You have to remember that in the early days of electronics many of these processes were developed by observation of empirical evidence. It was several years before a serious scientific study of thermionic emission was begun in earnest and many important discoveries in the production of these devices were made by individuals working with little more than basic tools. Some of these discoveries were made purely by accident. There is no particular reason one cannot simply pick up where the innovators of the teens and twenties left off before tubes became big business. Don’t forget, Menlo Park was nothing more than a ramshackle building, and [de Forest] labored in a dark corner of Federal Telegraph when he developed the Triode. The particular type of tube I build is defiantly crude. Its max plate current is only a few milliamps, it’s gassy, and its gain is pitiful, but it works. It’s a reminder that at one time somebody tried something, they were not really sure how to do it and they had no solid plan of how, but they succeeded. They found a way forward and eventually crafted an entirely new area of science an industry. I think I will go play around in my garage a bit more now.
There are a few videos and websites on the net that show in excellent detail some of the finer points of tube production.
- Take the time to check out [Ron Soyland’s] work on his website and his YouTube channel.
- Here are some educational films from the heyday of tube production showing the detailed process.
- Here in two parts is the RCA film, Electrons on Parade: Part 1, Part 2
About Charles Alexanian
Charles is production manager at Alex-Tronix and also in charge of new product development, but he gets bored easily so he moonlights at M.U. Incorporated fixing vacuum pumps and tube test gear.

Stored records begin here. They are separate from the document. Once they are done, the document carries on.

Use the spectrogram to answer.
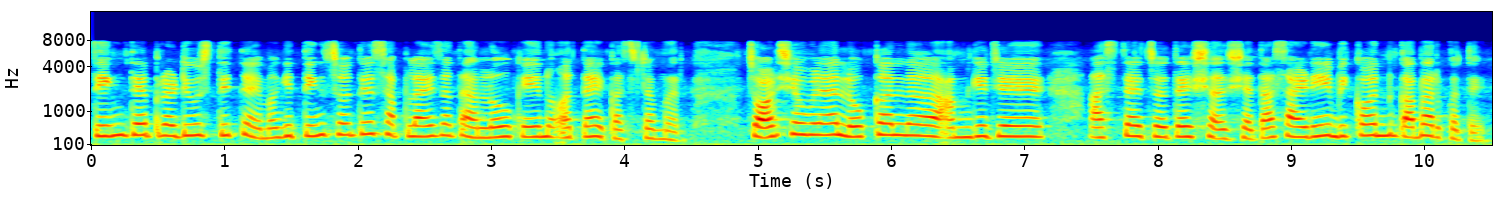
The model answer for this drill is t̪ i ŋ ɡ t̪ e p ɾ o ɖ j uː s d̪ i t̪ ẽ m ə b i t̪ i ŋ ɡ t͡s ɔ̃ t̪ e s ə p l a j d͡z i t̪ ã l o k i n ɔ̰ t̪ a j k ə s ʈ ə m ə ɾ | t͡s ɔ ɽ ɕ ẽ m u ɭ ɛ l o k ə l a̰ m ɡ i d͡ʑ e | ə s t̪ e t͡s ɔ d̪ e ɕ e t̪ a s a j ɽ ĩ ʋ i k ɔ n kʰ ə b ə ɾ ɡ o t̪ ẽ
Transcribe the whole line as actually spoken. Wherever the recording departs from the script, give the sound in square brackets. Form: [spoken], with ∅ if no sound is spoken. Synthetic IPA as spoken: t̪ i ŋ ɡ t̪ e p ɾ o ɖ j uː s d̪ i t̪ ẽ m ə [ɡ] i t̪ i ŋ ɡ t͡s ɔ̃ t̪ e s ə p l a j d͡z [a] t̪ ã l o k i n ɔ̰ t̪ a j k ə s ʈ ə m ə ɾ | t͡s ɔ ɽ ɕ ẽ m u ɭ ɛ l o k ə l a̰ m ɡ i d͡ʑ e | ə s t̪ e t͡s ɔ [t̪] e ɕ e t̪ a s a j ɽ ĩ ʋ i k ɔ n [k] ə b ə ɾ [k] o t̪ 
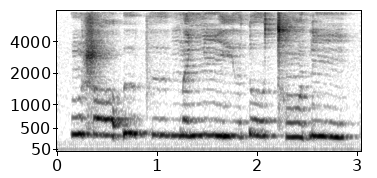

He is also an on call technician for the most downloaded podcast on earth and several recording studios because he hates free time… I mean he really hates it. If he were to ever actually have any free time he would most certainly consume it in one of his many hobbies like: more electronics projects, prospecting, or HAM radio.